Silver’s anti-bacterial powers have been tested and proven scientifically even though its power as a bactericide has been known for centuries. The ancient Phoenicians, for example, knew that water, wine or vinegar kept in silver vessels stayed fresh during long sea voyages.
Only recently, however, have scientists discovered how the white metal does its work. Quite simply, silver interrupts a bacteria cell’s ability to form chemical bonds essential to its survival. These bonds produce the cell’s physical structure so bacteria in the presence of silver literally falls apart. Cells in humans and other animals have thick walls and are not disturbed by silver. Therefore, silver prevents bacteria growth but is harmless to humans.
One of the most important uses of silver as a biocide is in hospitals and other health care facilities because they grapple with MRSA (Methicillin-resistant Staphylococcus aureus), a type of life-threatening Staph germ.
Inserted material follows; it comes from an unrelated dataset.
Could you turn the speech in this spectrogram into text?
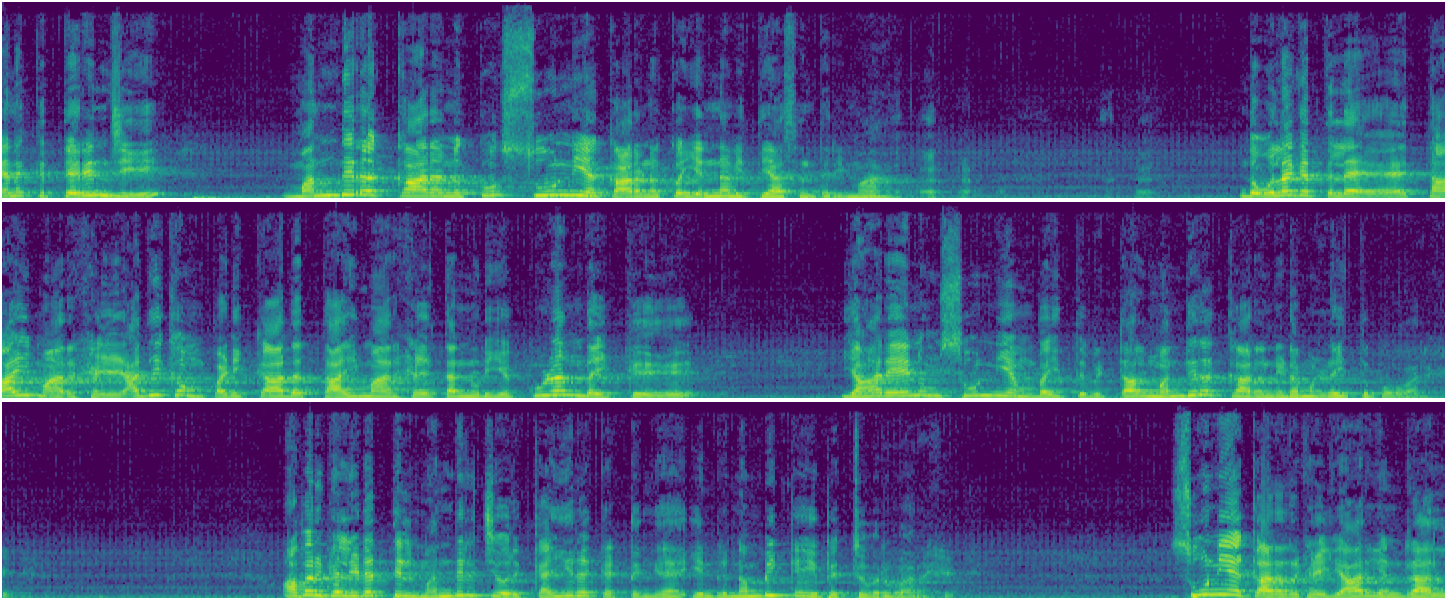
எனக்கு தெரிஞ்சு மந்திரக்காரனுக்கும் சூன்யக்காரனுக்கும் என்ன வித்தியாசம் தெரியுமா? இந்த உலகத்தில் தாய்மார்கள் அதிகம் படிக்காத தாய்மார்கள் தன்னுடைய குழந்தைக்கு யாரேனும் சூன்யம் வைத்து விட்டால் மந்திரக்காரனிடம் அழைத்து போவார்கள். அவர்களிடத்தில் மந்திரிச்சு ஒரு கயிறை கட்டுங்க என்று நம்பிக்கையை பெற்று வருவார்கள். சூனியக்காரர்கள் யார் என்றால்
Also referred to as a ‘superbug,’ MRSA is resistant to almost all chemical antibiotics, so many hospitals are employing silver-imbedded equipment including surgical tools, catheters, needles, stethoscopes, furniture, door handles and even paper files.
One of the most promising applications is in silver-imbedded bandages for burn and wound victims. The silver ions help prevent infection but also speed healing because the body doesn’t have to focus its energy on fighting infection.
Currently we’re seeing a surge of applications for silver-based biocides in all areas: industrial, commercial and consumer. New products are being introduced almost daily. Established companies are incorporating silver based products in current lines – clothing, refrigerators, mobile phones, computers, washing machines, vacuum clearers, keyboards, countertops, furniture handles and more. The newest trend is the use of nano-silver particles to deliver silver ions.
Source: The Silver Institute